Graduate Capstone & Thesis
Capstone/Thesis Orientation is held each fall and spring semester. Dates and times will be sent to your UCCS email, as well as posted on the website, when available.
About Capstone Seminar
For graduate students, the Capstone Seminar is designed to integrate and synthesize the student's entire course of study. The course provides a process and structure for the School of Public Affairs faculty to be able to ensure that all graduates can demonstrate knowledge of the concepts and principles conveyed in the core curriculum of their degree and can apply that knowledge, and that gained from elective courses to analysis of contemporary issues in public administration (including the administration of nonprofit organizations) or criminal justice. The products of this seminar will be tangible evidence of a degree candidate's qualifications and expertise.

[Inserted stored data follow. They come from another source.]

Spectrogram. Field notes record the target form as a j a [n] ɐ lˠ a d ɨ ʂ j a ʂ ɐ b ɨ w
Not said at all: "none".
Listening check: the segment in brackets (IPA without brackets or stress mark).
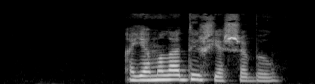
m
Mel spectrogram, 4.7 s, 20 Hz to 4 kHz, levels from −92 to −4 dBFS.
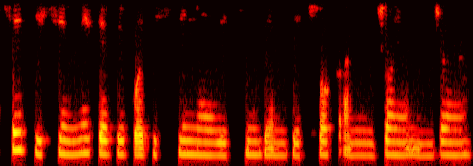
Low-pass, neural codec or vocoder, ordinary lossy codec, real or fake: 3.6 kHz; none; Opus, 16 kbps; real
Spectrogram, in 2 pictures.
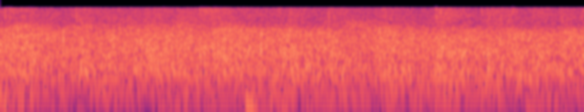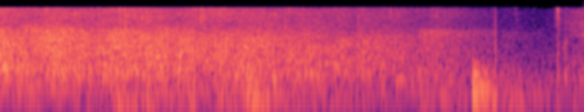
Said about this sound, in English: But she'll give her a round of applause to encourage her.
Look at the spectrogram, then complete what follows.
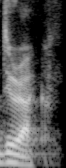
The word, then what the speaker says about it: Dirac: Oh, Dirac. Okay, Dirac. Yeah. It's like American pronunciation of Dirac, but yeah, Dirac.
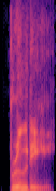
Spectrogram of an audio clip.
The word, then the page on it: broody: American English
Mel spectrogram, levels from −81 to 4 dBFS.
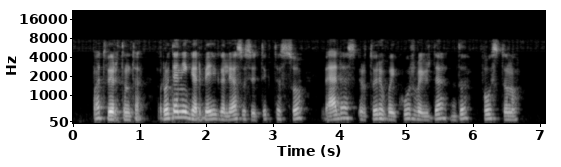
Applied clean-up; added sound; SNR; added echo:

Students will complete a graduate-level project which demonstrates their ability to integrate the knowledge and skills they have gained from the Master of Criminal Justice (MCJ), Master of Public Administration (MPA), Dual MPA/MCJ, or Dual MPA/MA Sociology (SOC) programs. The project will enable students to demonstrate their:
- Knowledge of theory, research, and practice in public administration and/or nonprofit management and/or criminal justice
- Oral communication skills
- Written communication skills
- Critical thinking skills
The goals of the MPA, MCJ, Dual MPA/MCJ, and Dual MPA/MA SOC programs are to enhance students' skills in each of these areas so that students are able to effectively contribute to their fields and improve programs and policies.
For a more detailed description of the Capstone Seminar, take a look at a Sample Capstone Syllabus.
When dealing with human subjects and other sensitive information, it is important to know the policies and procedures that UCCS and federal regulations follow. The Institutional Review Board for the Protection of Human Subjects (IRB) is a committee dedicated to upholding these policies in order to protect human subjects. More information on this can be found on the Office of Sponsored Program's website.
Capstone Spotlight: Emergency Preparedness by Stuart Sockman, MPA
The Capstone Seminar in Public Administration and in Criminal Justice is designed to integrate and synthesize your entire course of study. The course provides a process and structure for the School of Public Affairs faculty to ensure that all graduates can demonstrate knowledge of the concepts and principles conveyed in the core curriculum of their degree and can apply that knowledge, and that gained from elective courses, to analysis of contemporary issues in public administration (including the administration of nonprofit organizations) or criminal justice. The products of this seminar will be tangible evidence of a degree candidate's qualifications and expertise.
Many students have organizations in mind for which they want to complete a capstone project. Capstone projects can be done with your employing organization, but must be outside the day to day responsibilities of your work. The School of Public Affairs (SPA) maintains a list of community organizations where students are conducting their projects. In any case, the final project -- whether one the student has found or one suggested through SPA -- must be approved by the course instructor for the semester you are taking the class.
Typically about 25 pages.
Early in the program. Students are encouraged to attend a Capstone Orientation at least two semesters prior to when you anticipate completing your capstone. Students can schedule a meeting with their faculty advisor to begin exploring potential capstone ideas at any point in the program.
This question should be explored with the faculty member who will be teaching the course the semester you plan to take the course. You will also need to coordinate with your faculty advisor.
It depends. The project needs to be outside the scope of your normal job duties. Usually this means that your client agency representative is someone other than your immediate supervisor. The clear advantage of using your employer as a client agency is that you are familiar with the agency, and presumably trusted by them. The disadvantage is that once you get started, it may be difficult to limit the scope of your project because this may mean saying "no" to your professional colleagues.
Taking the capstone as part of a learning community will help you better understand the research process, and overcome the obstacles you inevitably face in moving from your research proposal (prospectus) to the finished product.
Your "first reader" is the instructor of record for the course. This person is responsible for working with you and the other two readers to help you successfully complete your project. Your "second reader" is a UCCS faculty member who is a subject-matter expert in your area of research. This person must review and approve your IRB proposal (if required) before the first reader signs off on it. Your "third reader" is the client agency representative responsible. While your first reader may offer suggestions of an appropriate second reader, it is your responsibility to contact this person, explain your project, and secure their approval for serving in this capacity. Once your project starts, your second reader will generally focus on project design, literature review, methodology, and conclusions and recommendations for further research. Your third reader will focus on access to data (information) within the client agency, and the soundness of your recommendations for organizational policy and/or practice. All three readers must attend the oral presentation of your project. The first reader assigns your course grade, after reviewing the feedback (rubric) completed by your second and third readers.
This FAQ is complex, as there is not one answer for every student. If you think you might be interested in writing a thesis, contact your faculty advisor as early as possible. Students interested in pursuing a thesis must have a cumulative UCCS GPA of 3.75 or higher.